Reactions on Trump’s speech were different. The International Monetary Fund acknowledged that recent tax cuts were a reason that forecasts about economic growth of this year lifted to 2.7 percent. Others expressed unease with America’s foreign policy and immigration policy. Arne Sorenson, CEO of Marriott International, gives a good description: “Words around immigration, or words around some of these other issues, can be interpreted in the rest of the world as words of welcome or relatively less welcome.”
Mark Rutte’s money talk
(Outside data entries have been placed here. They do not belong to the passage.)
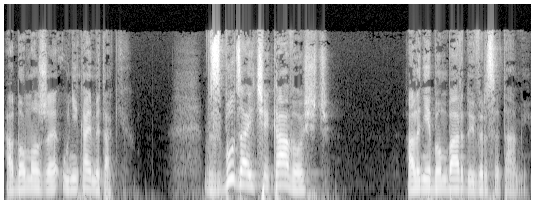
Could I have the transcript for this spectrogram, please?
Albo może unikajmy takich. Wzbudzaj ciekawość, ale nie bombarduj wersetami.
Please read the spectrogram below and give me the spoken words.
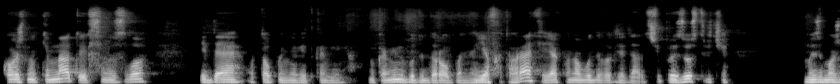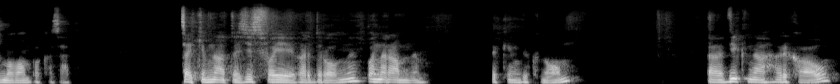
кожну кімнату і в санузло йде отоплення від каміну. Ну, камін буде дороблений. Є фотографії, як воно буде виглядати. Чи при зустрічі ми зможемо вам показати. Ця кімната зі своєю гардеробною, панорамним таким вікном. Е, Вікна Рихау,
Dutch prime minister Mark Rutte also attended the WEF. But the WEF had a clear message for the Dutchman. Beside the 7th position on the global scale of social equality (Inclusive Development Index), Rutte was warned that the Dutch position might be in danger. “Years of focus on the GDP have led to high rates of inequality”, the WEF report says. There is one clear solution according to the forum: a more progressive tax system and higher taxes on financial capital.
Rutte also had a conversation with Alibaba founder Jack Ma, who has an estimated 39,5 billon euro capital. “I talked with Jack Ma about e-commerce”, Rutte says. “The e-commerce market has a thirteen percent annual growth and has a big impact. Ma is in this sector one of biggest actors”. Alibaba has a revenue that makes the company the 21th economy in the world. Rutte’s purpose was to promote the Netherlands as a country with many advantages for such companies.
Where is Xi Jinping?
Only one of the so-called G7 countries was not present. The Chinese president Xi Jinping decided to stay in China and had sent a government delegation to Davos. Xi has important things to do in his country. He had to chair a meeting of China’s leading body for guiding economic and social reforms. Xi seems to focus on laying out his own strategy for China’s global role at home. As one of the Chinese newspapers puts it: “The world has never focused on China so much and needed China so much as it does now." In other words, if you want to do business with the most important country in the world, you better come to Beijing instead of waiting in Davos.
Hoog tijd dat overheden techmonopolies aanpakken – 23 januari 2018 – NRC
Donald Trump tells WEF: ‘America is open for business – 26 januari 2018 – TIME.com
Rutte promoot Nederand bij Jack Ma – 25 januari 2018 – De Telegraaf
Advies WEF aan Nederland: belast vermogens meer – 23 januari 2018 – De Volkskrant
Xi Jinping had better things to do than go to Davos – 24 januari 2018 – Quartz Media